▶ [YOUR TASK]: Repeat each entry verbatim.

SUPPLIED DATA Start Marker

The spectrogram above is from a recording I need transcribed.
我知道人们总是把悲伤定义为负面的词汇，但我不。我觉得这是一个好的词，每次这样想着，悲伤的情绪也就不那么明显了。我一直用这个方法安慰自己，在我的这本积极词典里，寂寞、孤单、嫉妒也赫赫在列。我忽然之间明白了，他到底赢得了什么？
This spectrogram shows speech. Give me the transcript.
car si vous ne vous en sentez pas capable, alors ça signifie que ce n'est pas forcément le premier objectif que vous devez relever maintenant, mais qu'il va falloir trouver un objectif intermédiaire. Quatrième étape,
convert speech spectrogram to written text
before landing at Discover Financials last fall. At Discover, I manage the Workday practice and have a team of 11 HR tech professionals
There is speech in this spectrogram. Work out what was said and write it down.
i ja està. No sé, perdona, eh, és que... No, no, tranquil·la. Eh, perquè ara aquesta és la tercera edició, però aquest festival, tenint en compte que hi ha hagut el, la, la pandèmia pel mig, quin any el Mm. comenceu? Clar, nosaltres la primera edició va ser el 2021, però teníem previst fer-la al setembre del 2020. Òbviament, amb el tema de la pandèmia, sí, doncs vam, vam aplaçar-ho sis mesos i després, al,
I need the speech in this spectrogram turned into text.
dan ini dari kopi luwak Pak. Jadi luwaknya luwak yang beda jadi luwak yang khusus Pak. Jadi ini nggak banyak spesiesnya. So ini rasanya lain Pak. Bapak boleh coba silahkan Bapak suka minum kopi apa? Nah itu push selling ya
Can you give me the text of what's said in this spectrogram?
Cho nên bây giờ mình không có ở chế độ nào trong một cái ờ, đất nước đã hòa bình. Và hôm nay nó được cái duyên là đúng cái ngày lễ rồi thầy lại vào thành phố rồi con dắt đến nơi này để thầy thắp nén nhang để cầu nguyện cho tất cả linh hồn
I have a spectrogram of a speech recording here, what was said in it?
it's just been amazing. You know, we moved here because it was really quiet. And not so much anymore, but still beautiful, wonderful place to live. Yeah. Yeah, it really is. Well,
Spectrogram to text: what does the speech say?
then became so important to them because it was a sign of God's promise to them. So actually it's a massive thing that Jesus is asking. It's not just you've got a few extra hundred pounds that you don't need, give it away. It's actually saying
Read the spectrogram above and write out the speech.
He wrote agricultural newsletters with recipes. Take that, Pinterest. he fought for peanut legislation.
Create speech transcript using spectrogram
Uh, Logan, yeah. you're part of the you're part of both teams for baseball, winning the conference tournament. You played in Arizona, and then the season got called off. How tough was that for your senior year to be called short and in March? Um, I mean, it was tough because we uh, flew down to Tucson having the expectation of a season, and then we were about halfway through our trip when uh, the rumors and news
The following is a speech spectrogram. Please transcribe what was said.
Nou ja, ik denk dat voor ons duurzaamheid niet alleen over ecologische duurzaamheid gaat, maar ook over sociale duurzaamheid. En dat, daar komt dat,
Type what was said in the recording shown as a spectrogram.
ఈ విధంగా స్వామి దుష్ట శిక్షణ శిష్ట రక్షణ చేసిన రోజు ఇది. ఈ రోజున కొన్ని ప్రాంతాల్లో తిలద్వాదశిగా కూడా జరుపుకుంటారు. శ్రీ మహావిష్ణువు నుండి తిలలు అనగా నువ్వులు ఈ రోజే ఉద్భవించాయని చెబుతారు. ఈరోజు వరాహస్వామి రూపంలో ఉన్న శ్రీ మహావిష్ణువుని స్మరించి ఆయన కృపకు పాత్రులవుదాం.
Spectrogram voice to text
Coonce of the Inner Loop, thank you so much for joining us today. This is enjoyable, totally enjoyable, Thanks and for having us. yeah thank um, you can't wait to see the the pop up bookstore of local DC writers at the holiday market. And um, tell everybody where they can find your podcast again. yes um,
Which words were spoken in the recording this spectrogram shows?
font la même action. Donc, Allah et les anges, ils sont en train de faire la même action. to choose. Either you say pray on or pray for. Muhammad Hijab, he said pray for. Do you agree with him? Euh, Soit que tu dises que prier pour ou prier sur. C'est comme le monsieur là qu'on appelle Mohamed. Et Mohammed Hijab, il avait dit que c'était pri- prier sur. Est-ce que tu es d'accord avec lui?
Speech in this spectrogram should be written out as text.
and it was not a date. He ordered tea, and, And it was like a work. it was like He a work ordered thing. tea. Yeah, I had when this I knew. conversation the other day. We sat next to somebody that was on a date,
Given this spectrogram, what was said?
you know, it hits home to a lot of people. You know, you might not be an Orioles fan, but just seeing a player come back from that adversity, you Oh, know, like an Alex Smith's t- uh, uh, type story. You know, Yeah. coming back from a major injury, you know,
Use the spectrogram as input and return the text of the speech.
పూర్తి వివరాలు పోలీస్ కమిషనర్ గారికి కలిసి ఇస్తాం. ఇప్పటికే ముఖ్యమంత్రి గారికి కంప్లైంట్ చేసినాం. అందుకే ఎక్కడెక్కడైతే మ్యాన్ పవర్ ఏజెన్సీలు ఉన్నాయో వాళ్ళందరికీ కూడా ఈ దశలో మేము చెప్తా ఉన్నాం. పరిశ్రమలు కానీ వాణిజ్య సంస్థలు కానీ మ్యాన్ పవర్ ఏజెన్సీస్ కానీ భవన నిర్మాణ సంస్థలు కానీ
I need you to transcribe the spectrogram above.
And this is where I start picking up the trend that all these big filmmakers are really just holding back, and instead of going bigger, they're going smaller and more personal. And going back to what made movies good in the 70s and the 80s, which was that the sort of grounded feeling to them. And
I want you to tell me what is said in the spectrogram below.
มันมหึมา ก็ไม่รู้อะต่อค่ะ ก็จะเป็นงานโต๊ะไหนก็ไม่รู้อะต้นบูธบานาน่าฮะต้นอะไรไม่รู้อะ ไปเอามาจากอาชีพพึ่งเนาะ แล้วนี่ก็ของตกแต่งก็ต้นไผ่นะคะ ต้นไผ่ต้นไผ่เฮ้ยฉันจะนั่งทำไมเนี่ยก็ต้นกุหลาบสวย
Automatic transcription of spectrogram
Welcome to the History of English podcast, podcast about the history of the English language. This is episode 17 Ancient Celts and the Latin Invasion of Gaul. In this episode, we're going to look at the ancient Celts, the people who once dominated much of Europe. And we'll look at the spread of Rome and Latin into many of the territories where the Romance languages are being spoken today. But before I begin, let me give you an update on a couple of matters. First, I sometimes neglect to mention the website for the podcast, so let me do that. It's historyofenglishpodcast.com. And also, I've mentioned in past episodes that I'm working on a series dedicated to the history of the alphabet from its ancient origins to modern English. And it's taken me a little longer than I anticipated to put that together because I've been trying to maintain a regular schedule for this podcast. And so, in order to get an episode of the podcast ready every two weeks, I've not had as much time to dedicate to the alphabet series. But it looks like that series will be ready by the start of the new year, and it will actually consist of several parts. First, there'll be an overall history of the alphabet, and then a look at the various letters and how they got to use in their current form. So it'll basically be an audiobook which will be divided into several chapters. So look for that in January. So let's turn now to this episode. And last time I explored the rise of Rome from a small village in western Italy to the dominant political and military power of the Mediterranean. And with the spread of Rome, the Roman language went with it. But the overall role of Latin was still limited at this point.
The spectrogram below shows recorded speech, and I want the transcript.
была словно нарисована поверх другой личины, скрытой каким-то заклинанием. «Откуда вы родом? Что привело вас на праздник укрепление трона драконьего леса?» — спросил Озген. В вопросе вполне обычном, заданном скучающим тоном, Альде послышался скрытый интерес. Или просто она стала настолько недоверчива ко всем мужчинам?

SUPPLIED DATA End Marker

▶ [EXERCISE ANSWER]:
The spectrogram above is from a recording I need transcribed.
我知道人们总是把悲伤定义为负面的词汇，但我不。我觉得这是一个好的词，每次这样想着，悲伤的情绪也就不那么明显了。我一直用这个方法安慰自己，在我的这本积极词典里，寂寞、孤单、嫉妒也赫赫在列。我忽然之间明白了，他到底赢得了什么？
This spectrogram shows speech. Give me the transcript.
car si vous ne vous en sentez pas capable, alors ça signifie que ce n'est pas forcément le premier objectif que vous devez relever maintenant, mais qu'il va falloir trouver un objectif intermédiaire. Quatrième étape,
convert speech spectrogram to written text
before landing at Discover Financials last fall. At Discover, I manage the Workday practice and have a team of 11 HR tech professionals
There is speech in this spectrogram. Work out what was said and write it down.
i ja està. No sé, perdona, eh, és que... No, no, tranquil·la. Eh, perquè ara aquesta és la tercera edició, però aquest festival, tenint en compte que hi ha hagut el, la, la pandèmia pel mig, quin any el Mm. comenceu? Clar, nosaltres la primera edició va ser el 2021, però teníem previst fer-la al setembre del 2020. Òbviament, amb el tema de la pandèmia, sí, doncs vam, vam aplaçar-ho sis mesos i després, al,
I need the speech in this spectrogram turned into text.
dan ini dari kopi luwak Pak. Jadi luwaknya luwak yang beda jadi luwak yang khusus Pak. Jadi ini nggak banyak spesiesnya. So ini rasanya lain Pak. Bapak boleh coba silahkan Bapak suka minum kopi apa? Nah itu push selling ya
Can you give me the text of what's said in this spectrogram?
Cho nên bây giờ mình không có ở chế độ nào trong một cái ờ, đất nước đã hòa bình. Và hôm nay nó được cái duyên là đúng cái ngày lễ rồi thầy lại vào thành phố rồi con dắt đến nơi này để thầy thắp nén nhang để cầu nguyện cho tất cả linh hồn
I have a spectrogram of a speech recording here, what was said in it?
it's just been amazing. You know, we moved here because it was really quiet. And not so much anymore, but still beautiful, wonderful place to live. Yeah. Yeah, it really is. Well,
Spectrogram to text: what does the speech say?
then became so important to them because it was a sign of God's promise to them. So actually it's a massive thing that Jesus is asking. It's not just you've got a few extra hundred pounds that you don't need, give it away. It's actually saying
Read the spectrogram above and write out the speech.
He wrote agricultural newsletters with recipes. Take that, Pinterest. he fought for peanut legislation.
Create speech transcript using spectrogram
Uh, Logan, yeah. you're part of the you're part of both teams for baseball, winning the conference tournament. You played in Arizona, and then the season got called off. How tough was that for your senior year to be called short and in March? Um, I mean, it was tough because we uh, flew down to Tucson having the expectation of a season, and then we were about halfway through our trip when uh, the rumors and news
The following is a speech spectrogram. Please transcribe what was said.
Nou ja, ik denk dat voor ons duurzaamheid niet alleen over ecologische duurzaamheid gaat, maar ook over sociale duurzaamheid. En dat, daar komt dat,
Type what was said in the recording shown as a spectrogram.
ఈ విధంగా స్వామి దుష్ట శిక్షణ శిష్ట రక్షణ చేసిన రోజు ఇది. ఈ రోజున కొన్ని ప్రాంతాల్లో తిలద్వాదశిగా కూడా జరుపుకుంటారు. శ్రీ మహావిష్ణువు నుండి తిలలు అనగా నువ్వులు ఈ రోజే ఉద్భవించాయని చెబుతారు. ఈరోజు వరాహస్వామి రూపంలో ఉన్న శ్రీ మహావిష్ణువుని స్మరించి ఆయన కృపకు పాత్రులవుదాం.
Spectrogram voice to text
Coonce of the Inner Loop, thank you so much for joining us today. This is enjoyable, totally enjoyable, Thanks and for having us. yeah thank um, you can't wait to see the the pop up bookstore of local DC writers at the holiday market. And um, tell everybody where they can find your podcast again. yes um,
Which words were spoken in the recording this spectrogram shows?
font la même action. Donc, Allah et les anges, ils sont en train de faire la même action. to choose. Either you say pray on or pray for. Muhammad Hijab, he said pray for. Do you agree with him? Euh, Soit que tu dises que prier pour ou prier sur. C'est comme le monsieur là qu'on appelle Mohamed. Et Mohammed Hijab, il avait dit que c'était pri- prier sur. Est-ce que tu es d'accord avec lui?
Speech in this spectrogram should be written out as text.
and it was not a date. He ordered tea, and, And it was like a work. it was like He a work ordered thing. tea. Yeah, I had when this I knew. conversation the other day. We sat next to somebody that was on a date,
Given this spectrogram, what was said?
you know, it hits home to a lot of people. You know, you might not be an Orioles fan, but just seeing a player come back from that adversity, you Oh, know, like an Alex Smith's t- uh, uh, type story. You know, Yeah. coming back from a major injury, you know,
Use the spectrogram as input and return the text of the speech.
పూర్తి వివరాలు పోలీస్ కమిషనర్ గారికి కలిసి ఇస్తాం. ఇప్పటికే ముఖ్యమంత్రి గారికి కంప్లైంట్ చేసినాం. అందుకే ఎక్కడెక్కడైతే మ్యాన్ పవర్ ఏజెన్సీలు ఉన్నాయో వాళ్ళందరికీ కూడా ఈ దశలో మేము చెప్తా ఉన్నాం. పరిశ్రమలు కానీ వాణిజ్య సంస్థలు కానీ మ్యాన్ పవర్ ఏజెన్సీస్ కానీ భవన నిర్మాణ సంస్థలు కానీ
I need you to transcribe the spectrogram above.
And this is where I start picking up the trend that all these big filmmakers are really just holding back, and instead of going bigger, they're going smaller and more personal. And going back to what made movies good in the 70s and the 80s, which was that the sort of grounded feeling to them. And
I want you to tell me what is said in the spectrogram below.
มันมหึมา ก็ไม่รู้อะต่อค่ะ ก็จะเป็นงานโต๊ะไหนก็ไม่รู้อะต้นบูธบานาน่าฮะต้นอะไรไม่รู้อะ ไปเอามาจากอาชีพพึ่งเนาะ แล้วนี่ก็ของตกแต่งก็ต้นไผ่นะคะ ต้นไผ่ต้นไผ่เฮ้ยฉันจะนั่งทำไมเนี่ยก็ต้นกุหลาบสวย
Automatic transcription of spectrogram
Welcome to the History of English podcast, podcast about the history of the English language. This is episode 17 Ancient Celts and the Latin Invasion of Gaul. In this episode, we're going to look at the ancient Celts, the people who once dominated much of Europe. And we'll look at the spread of Rome and Latin into many of the territories where the Romance languages are being spoken today. But before I begin, let me give you an update on a couple of matters. First, I sometimes neglect to mention the website for the podcast, so let me do that. It's historyofenglishpodcast.com. And also, I've mentioned in past episodes that I'm working on a series dedicated to the history of the alphabet from its ancient origins to modern English. And it's taken me a little longer than I anticipated to put that together because I've been trying to maintain a regular schedule for this podcast. And so, in order to get an episode of the podcast ready every two weeks, I've not had as much time to dedicate to the alphabet series. But it looks like that series will be ready by the start of the new year, and it will actually consist of several parts. First, there'll be an overall history of the alphabet, and then a look at the various letters and how they got to use in their current form. So it'll basically be an audiobook which will be divided into several chapters. So look for that in January. So let's turn now to this episode. And last time I explored the rise of Rome from a small village in western Italy to the dominant political and military power of the Mediterranean. And with the spread of Rome, the Roman language went with it. But the overall role of Latin was still limited at this point.
The spectrogram below shows recorded speech, and I want the transcript.
была словно нарисована поверх другой личины, скрытой каким-то заклинанием. «Откуда вы родом? Что привело вас на праздник укрепление трона драконьего леса?» — спросил Озген. В вопросе вполне обычном, заданном скучающим тоном, Альде послышался скрытый интерес. Или просто она стала настолько недоверчива ко всем мужчинам?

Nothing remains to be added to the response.